» **Task statement**: The answer consists of the lines from the line holding "Could you use" through the last line of the entries, retyped exactly, and nothing else. No pictures belong in it.
· · ·
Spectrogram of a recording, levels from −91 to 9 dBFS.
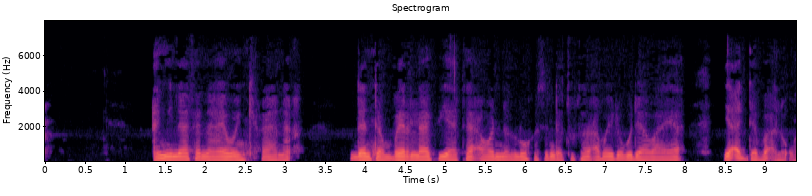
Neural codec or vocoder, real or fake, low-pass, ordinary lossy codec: none; real; 7.2 kHz; MP3, 32 kbps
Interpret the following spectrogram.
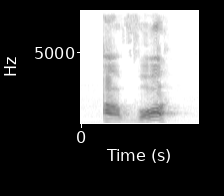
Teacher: Por exemplo, se você diz avó, você sabe que esse O tem um timbre aberto e não um timbre fechado. E você sabe também que vó é a sílaba tônica da palavra avó.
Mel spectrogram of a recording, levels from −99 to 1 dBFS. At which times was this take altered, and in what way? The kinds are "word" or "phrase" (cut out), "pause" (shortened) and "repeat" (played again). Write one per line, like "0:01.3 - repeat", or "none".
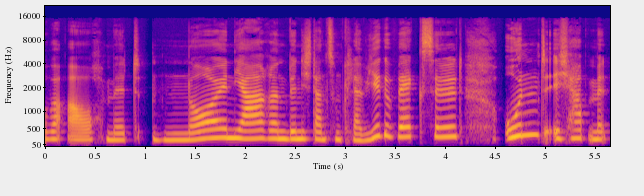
none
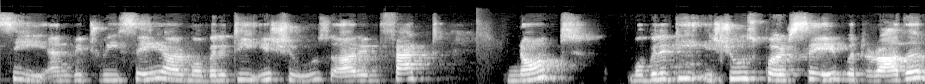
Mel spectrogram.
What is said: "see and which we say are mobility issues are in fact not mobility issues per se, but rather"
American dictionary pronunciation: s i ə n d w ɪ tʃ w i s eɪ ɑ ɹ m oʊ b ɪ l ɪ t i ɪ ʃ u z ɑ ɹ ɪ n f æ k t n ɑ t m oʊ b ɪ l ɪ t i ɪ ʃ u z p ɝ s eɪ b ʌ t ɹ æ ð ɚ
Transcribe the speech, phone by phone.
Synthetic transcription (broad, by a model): s i ə n d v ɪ tʃ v i s eɪ ɑ ɹ m oʊ b ɪ l ɪ t i ɪ ʃ u z ɑ ɹ ɪ n f æ k t n ɑ t m oʊ b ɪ l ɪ t i ɪ ʃ u z p ɝ s eɪ b ʌ t ɹ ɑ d ɚ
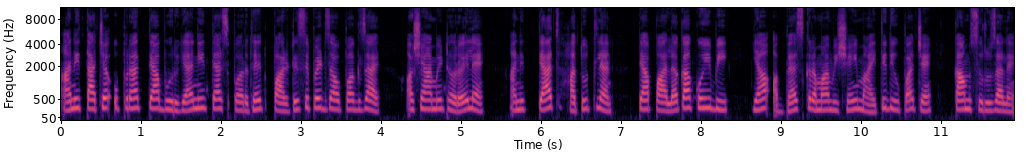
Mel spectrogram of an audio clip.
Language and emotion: Goan Konkani, neutral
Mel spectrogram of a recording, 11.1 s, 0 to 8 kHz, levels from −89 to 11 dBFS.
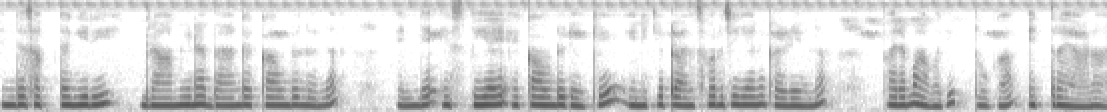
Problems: low volume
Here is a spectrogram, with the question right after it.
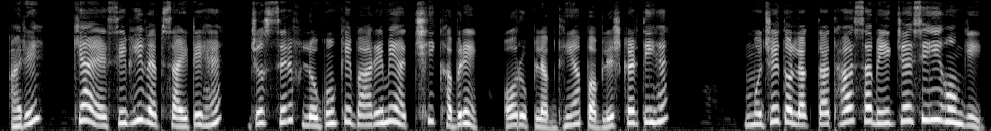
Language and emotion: Hindi, surprised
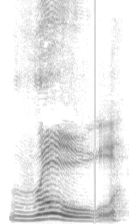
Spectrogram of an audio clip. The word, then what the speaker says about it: roll: The second word is roll.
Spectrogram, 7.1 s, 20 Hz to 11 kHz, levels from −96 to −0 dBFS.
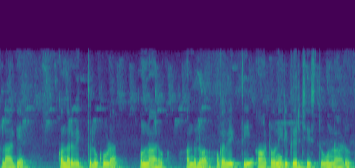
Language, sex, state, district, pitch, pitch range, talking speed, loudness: Telugu, male, Telangana, Mahabubabad, 130 Hz, 125-135 Hz, 110 wpm, -17 LUFS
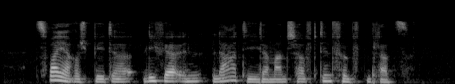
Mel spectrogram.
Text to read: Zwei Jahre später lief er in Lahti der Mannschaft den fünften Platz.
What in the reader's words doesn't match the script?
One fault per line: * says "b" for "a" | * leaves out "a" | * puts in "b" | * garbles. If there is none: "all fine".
all fine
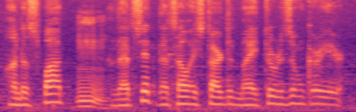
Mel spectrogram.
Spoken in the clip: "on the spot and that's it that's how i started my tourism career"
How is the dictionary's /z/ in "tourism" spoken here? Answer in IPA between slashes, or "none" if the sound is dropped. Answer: /z/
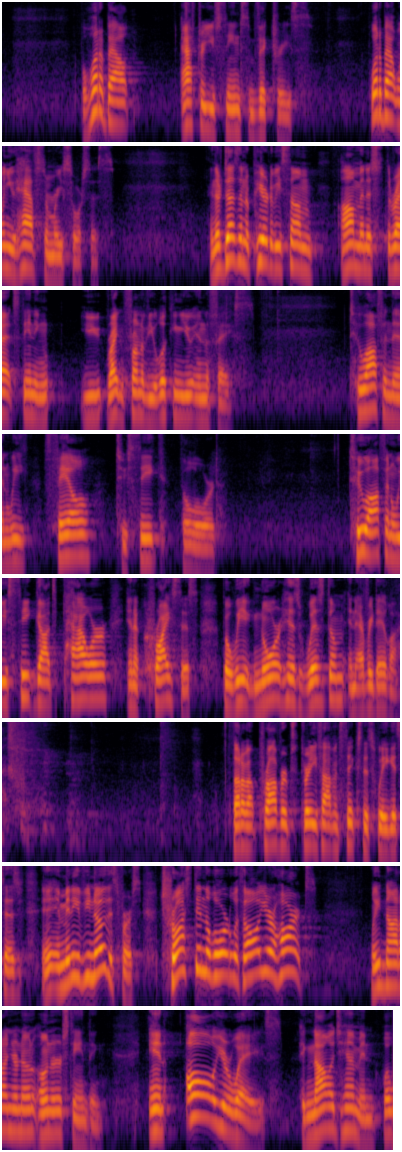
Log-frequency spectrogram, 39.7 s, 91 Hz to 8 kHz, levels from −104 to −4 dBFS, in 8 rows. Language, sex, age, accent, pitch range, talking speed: English, male, 40-59, American, 145-225 Hz, 155 wpm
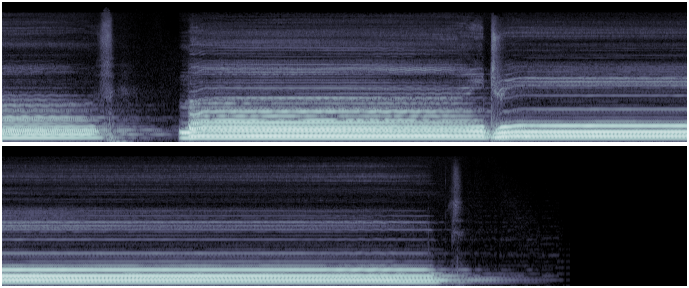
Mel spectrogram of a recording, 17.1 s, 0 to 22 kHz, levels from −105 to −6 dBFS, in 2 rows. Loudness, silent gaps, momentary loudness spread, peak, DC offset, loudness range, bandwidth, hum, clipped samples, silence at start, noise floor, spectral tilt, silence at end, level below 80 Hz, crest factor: -22 LUFS; none; 6 LU; -8 dBFS; under 0.1%; 8 LU; 9.4 kHz; none; under 0.1%; 0 s; -73 dBFS; -10 dB/octave; 2.85 s; -68 dBFS; 14 dB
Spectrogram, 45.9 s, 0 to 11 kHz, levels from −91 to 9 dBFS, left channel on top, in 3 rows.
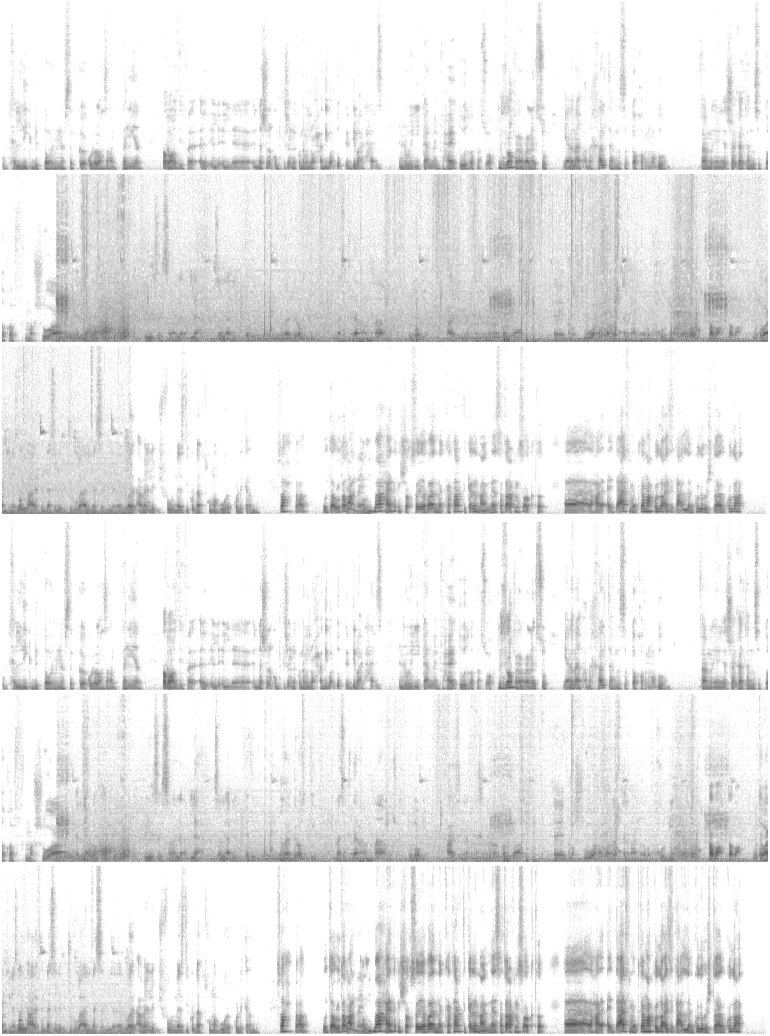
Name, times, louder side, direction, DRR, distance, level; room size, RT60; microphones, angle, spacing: voice 1, 0.0-2.8 3.3-7.6 7.9-10.9 11.2-13.3 14.0-17.8 18.2-20.4 21.0-21.6 22.0-23.8 24.2-25.8 26.3-29.3 30.3-35.8 37.5-38.0, equal, 15° right, 0.7 m, -43 dB
voice 2, 9.9-10.3 10.6-10.7 20.9-21.1 29.5-30.1 30.5-30.7 30.9-31.2 36.2-36.8 37.1-41.5 41.9-45.4, right 6 dB, 65° right, 0.3 m, -33 dB
sound 1, 16.4-33.3, left 3 dB, 45° left, 0.5 m, -43 dB
3.7 x 3.0 x 3.0 m
head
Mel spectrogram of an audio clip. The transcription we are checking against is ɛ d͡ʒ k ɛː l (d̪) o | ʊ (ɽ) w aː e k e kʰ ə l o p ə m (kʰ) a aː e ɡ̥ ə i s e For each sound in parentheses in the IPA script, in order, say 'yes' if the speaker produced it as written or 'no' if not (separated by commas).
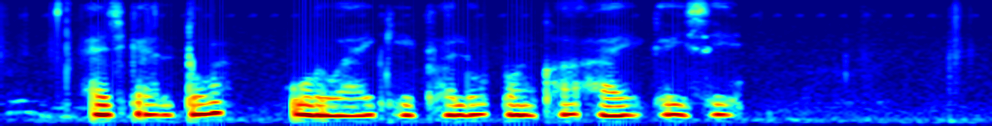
no, yes, yes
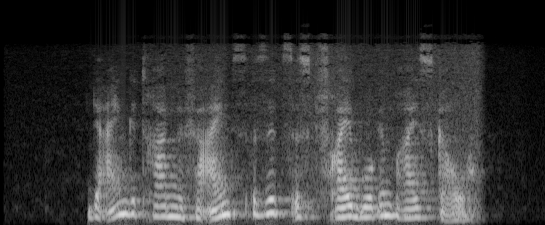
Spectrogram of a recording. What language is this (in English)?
German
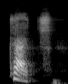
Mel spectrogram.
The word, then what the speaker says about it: catch: Catch. I told you we have a silent T here. Catch.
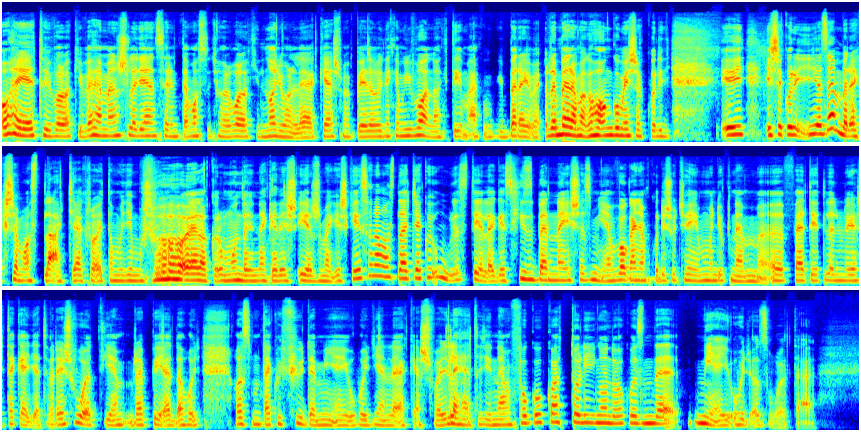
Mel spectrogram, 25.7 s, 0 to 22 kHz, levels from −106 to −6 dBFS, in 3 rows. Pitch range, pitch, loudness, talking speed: 160-205 Hz, 175 Hz, -24 LUFS, 235 wpm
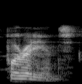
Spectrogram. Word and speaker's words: Floridians: However, from the perspective of some Floridans, is that how you say it? Floridians. Sorry, Floridians.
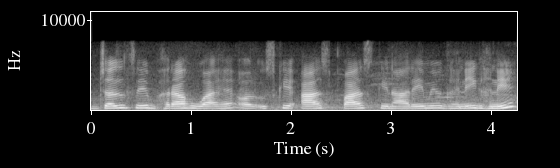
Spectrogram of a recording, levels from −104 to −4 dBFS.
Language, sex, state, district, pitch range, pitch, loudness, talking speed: Hindi, female, Uttar Pradesh, Muzaffarnagar, 225-260 Hz, 235 Hz, -17 LUFS, 180 wpm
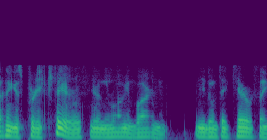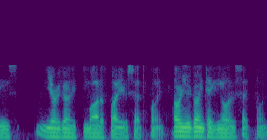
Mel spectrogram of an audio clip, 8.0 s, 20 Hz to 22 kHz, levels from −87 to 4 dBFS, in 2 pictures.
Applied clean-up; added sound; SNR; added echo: neural mask model DeepFilterNet 3.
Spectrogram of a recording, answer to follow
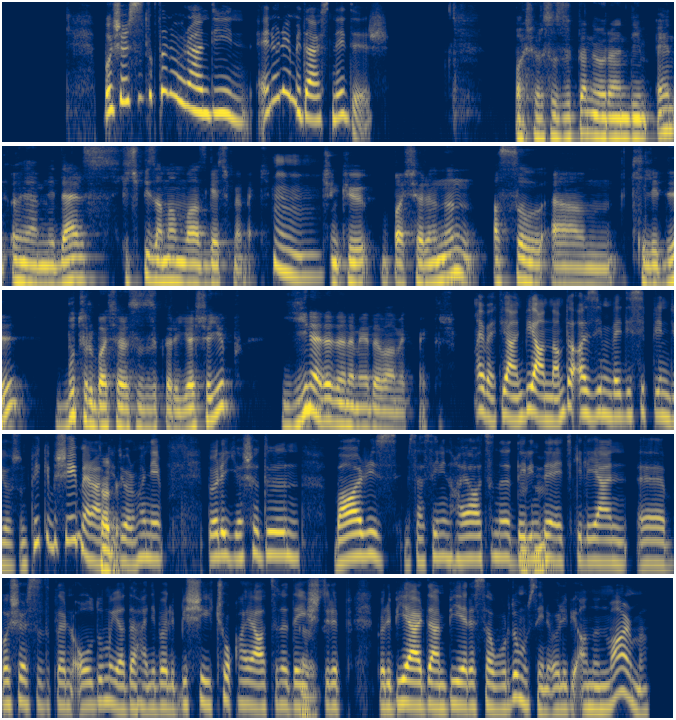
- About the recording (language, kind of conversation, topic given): Turkish, podcast, Başarısızlıktan öğrendiğin en önemli ders nedir?
- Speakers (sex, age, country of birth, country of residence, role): female, 55-59, Turkey, Poland, host; male, 25-29, Turkey, Germany, guest
- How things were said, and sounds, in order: other background noise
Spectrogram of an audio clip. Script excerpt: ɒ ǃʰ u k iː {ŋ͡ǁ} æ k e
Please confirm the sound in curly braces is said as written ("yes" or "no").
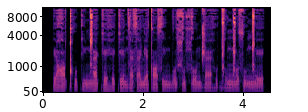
yes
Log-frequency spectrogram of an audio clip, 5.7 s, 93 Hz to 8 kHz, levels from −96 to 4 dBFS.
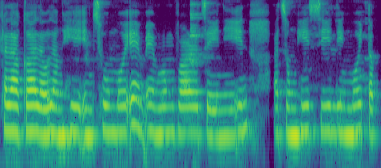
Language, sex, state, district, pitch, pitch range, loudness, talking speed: Mizo, female, Mizoram, Aizawl, 235 Hz, 230-245 Hz, -16 LUFS, 190 wpm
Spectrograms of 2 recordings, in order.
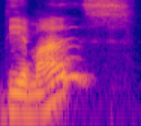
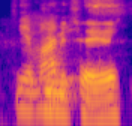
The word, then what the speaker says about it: DeMatteis: I'm gonna probably mispronounce his last name because I've always seen it in print. GM Diamandis. DeMatteis.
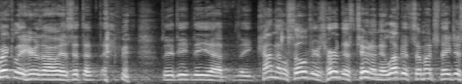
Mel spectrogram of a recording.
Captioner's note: chuckles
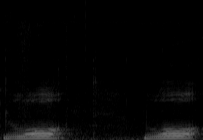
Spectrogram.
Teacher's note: या इस्मुल जलाला से पहले या ज़बर है या पेश है, तो उस वक्त ये लाम मोटी होती है।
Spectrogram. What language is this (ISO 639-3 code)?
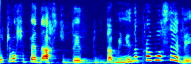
por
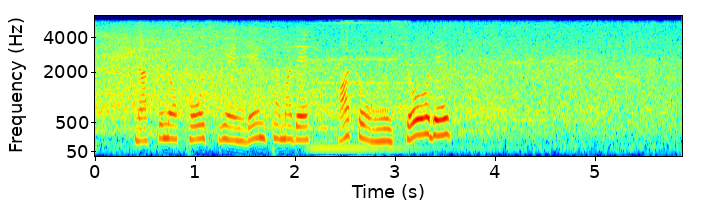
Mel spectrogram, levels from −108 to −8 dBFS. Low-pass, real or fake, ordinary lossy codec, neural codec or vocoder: 5.4 kHz; real; AAC, 48 kbps; none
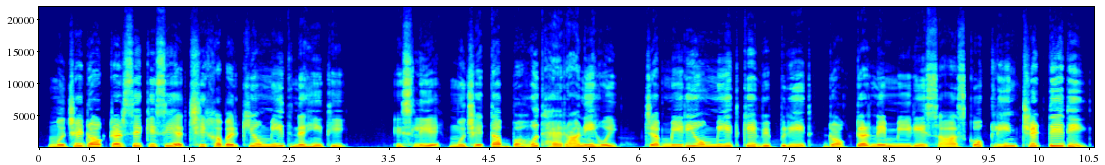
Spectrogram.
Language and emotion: Hindi, surprised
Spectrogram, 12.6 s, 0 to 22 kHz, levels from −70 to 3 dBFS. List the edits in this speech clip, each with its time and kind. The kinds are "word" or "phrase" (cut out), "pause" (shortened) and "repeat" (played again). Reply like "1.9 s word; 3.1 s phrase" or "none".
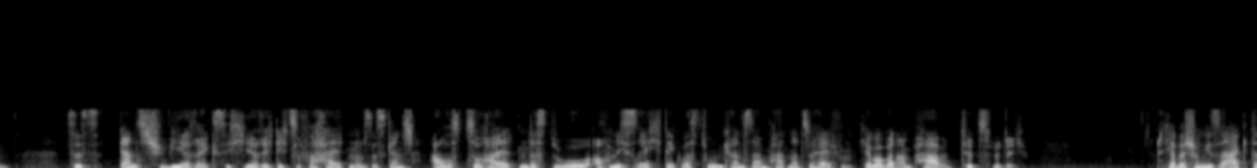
4.1 s word; 6.3 s word; 7.5 s word; 8.5 s pause; 8.9 s word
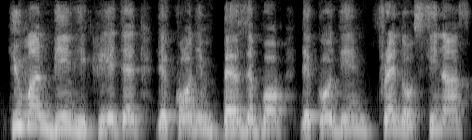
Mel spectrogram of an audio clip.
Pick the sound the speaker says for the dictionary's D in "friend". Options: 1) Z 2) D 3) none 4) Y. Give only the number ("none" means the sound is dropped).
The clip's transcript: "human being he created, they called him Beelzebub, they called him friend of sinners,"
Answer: 2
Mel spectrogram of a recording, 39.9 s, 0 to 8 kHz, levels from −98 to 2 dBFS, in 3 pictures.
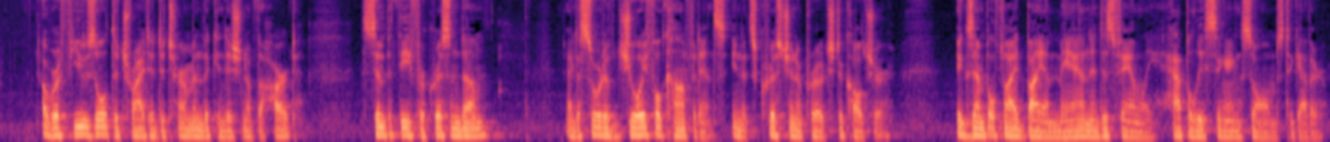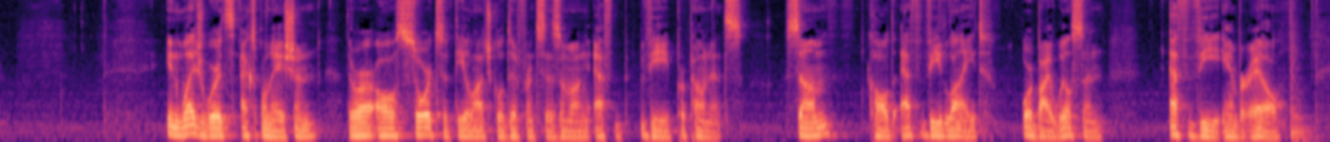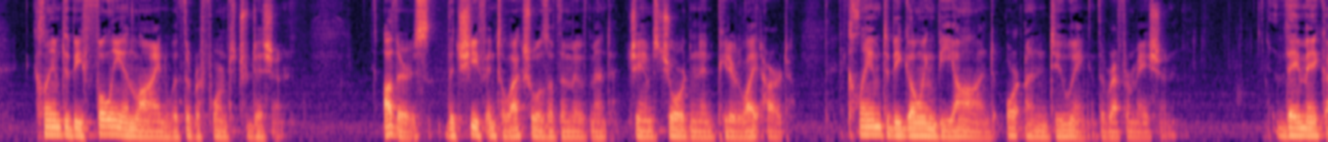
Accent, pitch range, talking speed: American, 85-105 Hz, 140 wpm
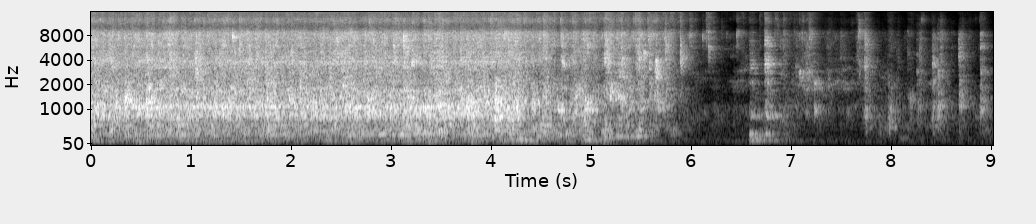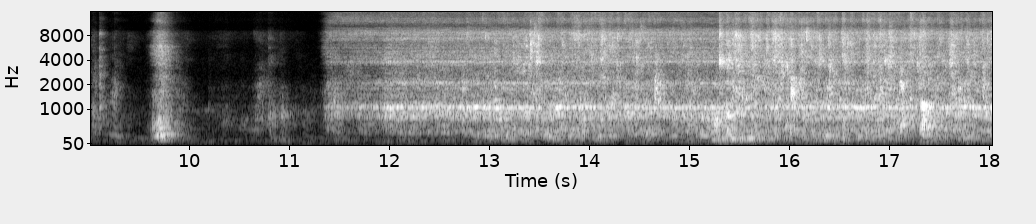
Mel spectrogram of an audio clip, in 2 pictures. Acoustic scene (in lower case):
restroom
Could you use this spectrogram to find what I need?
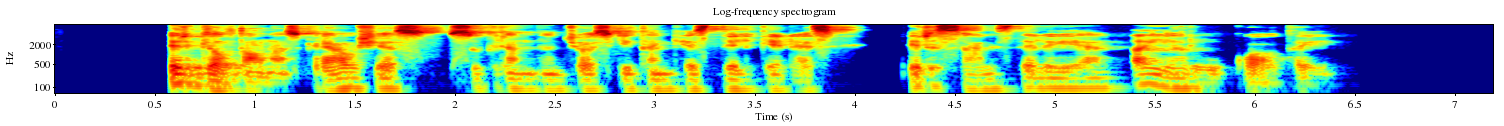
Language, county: Lithuanian, Vilnius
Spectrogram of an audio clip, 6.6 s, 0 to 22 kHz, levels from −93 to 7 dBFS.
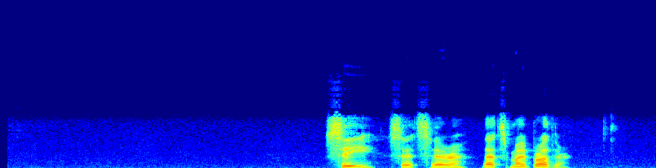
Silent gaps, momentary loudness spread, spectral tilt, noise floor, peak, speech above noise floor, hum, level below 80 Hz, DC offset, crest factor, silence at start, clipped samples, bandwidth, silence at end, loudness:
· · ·
» **Expected output**:
Could you use this spectrogram to find what I need?
Language, county: Lithuanian, Vilnius
Spectrogram of an audio clip, 6.6 s, 0 to 22 kHz, levels from −93 to 7 dBFS.
Silent gaps, momentary loudness spread, spectral tilt, noise floor, peak, speech above noise floor, hum, level below 80 Hz, DC offset, crest factor, silence at start, clipped samples, bandwidth, silence at end, loudness:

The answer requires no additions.